Introduction To Laying Final Thoughts
Be wary of early shock results from whatever betting strategy you have started to use.
What happens if it turns out they were not shocks after all?
At this point, it may also be worth mentioning three of Betfair's features.
Markets such as the World Cup and Wimbledon, etc are deemed Express Settlement Market, meaning that as soon as a team or player can't be a winner, it is treated as a loser.
All bets on that team are then settled before the outcome of the event is known.
This can help to overcome exposure (keeping your money tied up although you can no longer lose it).
Cash-out is a relatively new feature but allows you to take the early settlement on certain other markets.
This figure is what your bet is ‘ worth ‘ based on how much you could win ( or lose ) if you wished to trade out of the bet at the current price.
It simply saves you the trouble of having to work it out, but you may only trade ALL or NONE of the bet.
If done the standard way you can trade part of the bet but that is not an option with cash out unless you place several smaller bets up to the same total stake.
Partial Cash-out is now available, permitting you to cash out whatever part of the bet you want to, or that the odds will allow at reasonable odds.
As with all Cash-out options, the less liquidity there is in the market, the less value you will get if taking a greater portion of the cash-out.
The What IF feature tells you what your profit and loss would be on a single team if you placed a bet that you are thinking of placing.
Should it be the first bet on that team you would be aware of that but where subsequent bets are placed (or a trade envisaged) this option is a way of adjusting your bet prior to placing it.
How Were System Results Obtained And Were There Anomalies ?
Systems of any sort can be torn to shreds by using flawed information to construct the system.
That does not necessarily mean the information was incorrect, just irrelevant to the current situation.
Always ensure like for like recent information is used whenever possible and certainly where critical.
You can read a more detailed account of betting strategies and systems at the betting school.
Is LSP Or LTL Better?
This was touched on in a previous article but now it can perhaps be explained further.
If the odds are consistently within close parameters then it should make little difference whether LSP ( fixed stakes ) or LTL ( fixed liability ) is used.
However, if the odds can vary substantially it is of more importance.
I shall use £100 as an example bank but you should set aside a bank for betting whatever the size.
Your favoured selection process indicates many lays over a period and even though after a period the results show a profit to level stakes, the order in which the bets were made can have a major impact on the bankroll.
Over the course of a season, you may lay 100 horses at 10/1 or so and a few of them will no doubt win.
There is no control over when those winners will come along though. If they happen at the end, then ( hopefully ) all that happens is your profit will dip.
If they are bunched at the beginning of the season, even £3 per bet ( losing £30 each time ) can have a serious effect on both your bank and your nerves. Of course, if they all lose you simply win a string of £3 bets.
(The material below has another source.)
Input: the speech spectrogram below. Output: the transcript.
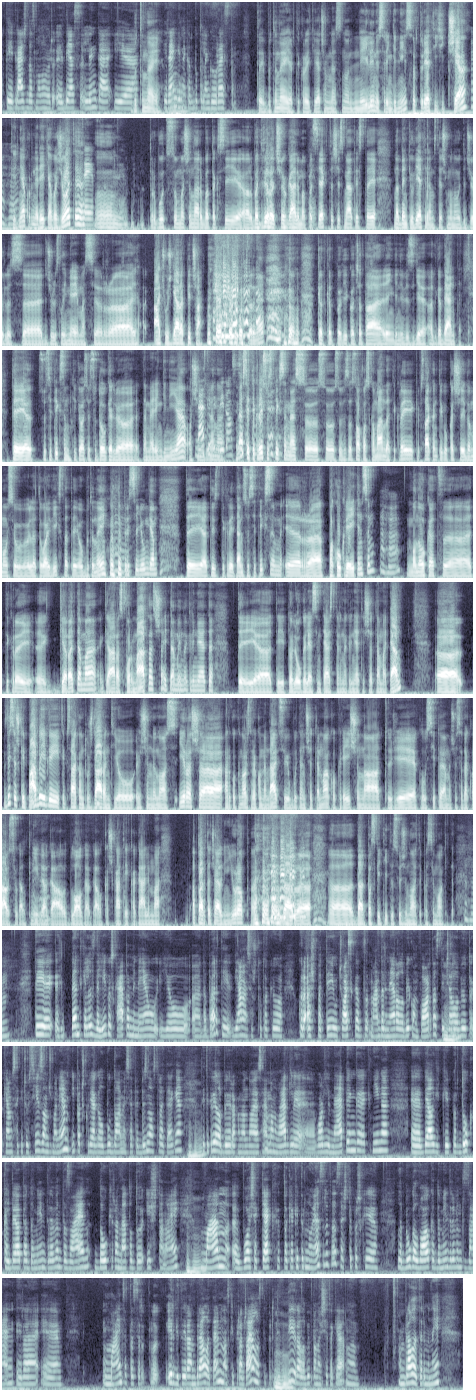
Tai gražydas, manau, ir dės linką į, Būtinai. į renginį, kad būtų lengviau rasti. Tai būtinai ir tikrai kviečiam, nes nu, neįlinis renginys ir turėti jį čia, mhm. kai niekur nereikia važiuoti, taip, um, taip. turbūt su mašina arba taksi arba dviračiu galima taip. pasiekti šiais metais, tai na bent jau vietiniams, tai aš manau didžiulis, uh, didžiulis laimėjimas ir uh, ačiū už gerą pičą, turbūt, ar ne, kad, kad pavyko čia tą renginį visgi atgabenti. Tai susitiksim, tikiuosi, su daugeliu tame renginyje, o šiandieną Mes tai mes tai tikrai susitiksime su, su, su visa Sofos komanda. Tikrai, kaip sakant, jeigu kas čia įdomaus jau Lietuvoje vyksta, tai jau būtinai mm. prisijungiam. Tai, tai tikrai ten susitiksim ir pakaukreitinsim. Mm -hmm. Manau, kad uh, tikrai e, gera tema, geras formatas šiai temai nagrinėti. Tai, tai toliau galėsim tęsti ir nagrinėti šią temą ten. Uh, Visiškai pabaigai, kaip sakant, uždarant jau šiandienos įrašą, ar kokiu nors rekomendacijų būtent šią temą, co-creationo turi klausytojams, aš visada klausiu, gal knygą, mhm. gal blogą, gal kažką tai, ką galima apart Agile in Europe, dar, dar paskaityti, sužinoti, pasimokyti. Mhm. Tai bent kelis dalykus, ką paminėjau jau dabar, tai vienas iš tų tokių, kur aš pati jaučiuosi, kad man dar nėra labai komfortas, tai čia mhm. labiau tokiem, sakyčiau, season žmonėm, ypač kurie galbūt domisi apie biznes strategiją, mhm. tai tikrai labai rekomenduoju Simon Wardley, e, Wardley Mapping knygą. E, vėlgi, kaip ir daug kalbėjau apie domain driven design, daug yra metodų iš tenai. Mhm. Man e, buvo šiek tiek tokia kaip ir naujas rytas, aš tipiškai labiau galvoju, kad domain driven design yra... E, mindsetas ir nu, irgi tai yra umbrella terminas, kaip ir agilas, taip ir mhm. tai yra labai panašiai tokie nu, umbrella terminai.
Laying many short-priced favourites over the season will inevitably lead to laying more winners.
At £3 per go, individually they will not have a great effect on the bank as the amounts involved are relatively small.
Now you may think that winning £3 when an even-money favourite gets beaten is scant reward for your efforts and wish to have won say £10.
Winning £10 when an even-money chance you've laid is beaten gives you a good feeling, but wait!
You then decide to change to £10 stakes and of course, your next £10 lay is an 11.00 winner. You lose £100 and your bank has disappeared in one go!
Subconsciously you have wanted to win more when a short-priced favourite is beaten without the risk of losing too much should one of the outsiders win.
You could set out with an LTL stake of £10.
You would now win £10 when the even-money favourite gets beaten but only win £1 when the outsider gets beaten. Now you feel aggrieved to only win £1.
Several even money chances winning will not necessarily be ruinous to the bank but would put a dent in it.
If the spread of big or short-priced winners is uniform ( of course it never will be ) then fluctuations in the bank will be small whilst it is hopefully growing.
In an attempt to cut out violent swings in the bank, I prefer to adopt a mixture of the two methods. I find the extra safety gained is worth the bit of extra effort involved.
By placing a level stakes bet of £2 on each horse and a £10 liability lay on each horse the bank will be in a better position to stand the losers in whatever order they come.
Have An Adequate Betting Bank
It would be reckless to use the stakes mentioned with such a small bank, but it was done to emphasise the problem.
You may not initially be 100% certain how much that may need to be, so err on the safe side as it is paramount not to lose it all in a bad run.
Nothing can compensate for misjudgment, but losses are inevitable and this is a way to avoid dramatic ups and downs in your funds.
The protection of your betting bank is always highlighted by those who have been betting and trading for a while, you will do well to take that advice, you will not regret it.